Inaugural Director, School of Global Environmental Sustainability
CSU University Distinguished Professor
Professor of Biology
Diana H. Wall is a world-renowned ecologist and the inaugural director of the School of Global Environmental Sustainability. Since the School’s beginning in 2008, Wall has been a driving force for connecting CSU faculty, researchers, and students by providing innovative programs and tools to address the world’s greatest sustainability challenges. Under her leadership, the School has become a strong platform for building an academic community at CSU that crosses boundaries to share knowledge and solve the most pressing environmental problems we face.
Wall’s commitment to bring the excellence of the CSU academic community together to tackle global challenges has initiated new local and international collaborations of creative transdisciplinary research, engagement, and scholarship. The novel programs established by Wall amplify CSU’s ability to meaningfully address global issues. These include seed funding for diverse teams of researchers, communication and leadership training for early career scientists, a re-envisioned approach to sustainability education, and a large effort to engage the academic and global communities through events that promote discourse and discussion. Diana gives credit for the School’s success to the intellectual creativity and passion of the CSU faculty, researchers, staff, and students who want to share their work in new ways and contribute to the scholarship and solutions of the world’s most urgent sustainability issues.
Diana Wall is an elected member of the National Academy of Sciences and the American Academy of Arts and Sciences and is the 2013 Laureate of the Tyler Prize for Environmental Achievement. Her collaborative nature and pioneering global scale studies of soil biodiversity are hallmarks of her career. She is an ecologist and environmental scientist internationally recognized for her research documenting and exploring the complexity of biodiversity in soils, the importance of this biodiversity for ecosystem health, and the consequences of human activities on soils globally. Her research in agricultural and less managed ecosystems has emphasized how life in soil, from microbes to invertebrates, contributes to ecosystem services.
To understand the importance of soil biodiversity, she works at the physical limits to life in the Antarctic dry valleys where climate change effects are amplified and species diversity is much reduced compared to other soil ecosystems. Across these ice-free, plant-less ecosystems, she and her colleagues showed that soil nematodes—microscopic worms— represent the top of the terrestrial food chain. She found one species, Scottnema lindsayae, had a surprisingly broad distribution and high abundance in drier, more saline soils, that other less abundant species found near water (e.g, glacial meltstreams) cannot tolerate. This knowledge on habitat preference can be used to help predict how species and ecosystems might respond to climate change.

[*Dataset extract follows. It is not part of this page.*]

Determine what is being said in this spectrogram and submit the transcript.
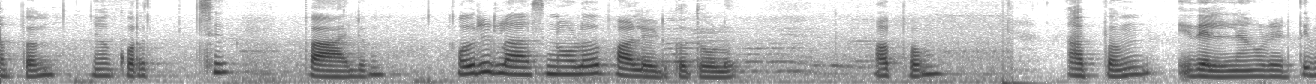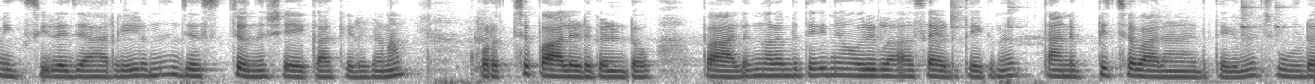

Wall’s more than 25 years of research in the Antarctic continues to clarify the critical links between climate change and soil biodiversity. Her interdisciplinary research has uncovered dramatic impacts to invertebrate communities in response to climate change, the key role nematode species play in soil carbon turnover, and how they survive such extreme environments. A 20-year long-term field project on climate change is revealing that with increased warming and water events, the dominant, physiologically tough Scottnema species that preys on soil bacteria across the dry landscape (also referred to as the “lion of the McMurdo dry valleys”) has declined, while other common taxa increased. By altering the soil physical and chemical habitat through increased moisture, warming creates a more homogenous soil community with unknown effects on soil carbon turnover rates, a fundamentally important ecosystem process. Wall has combined her polar research with global scale field studies demonstrating that soil animals increase decomposition rates more in temperate and moist tropical climates than in cold and dry conditions, indicating a latitudinal gradient in their roles in ecosystems. Diana earned a BA in biology and a PhD in plant pathology from the University of Kentucky, Lexington.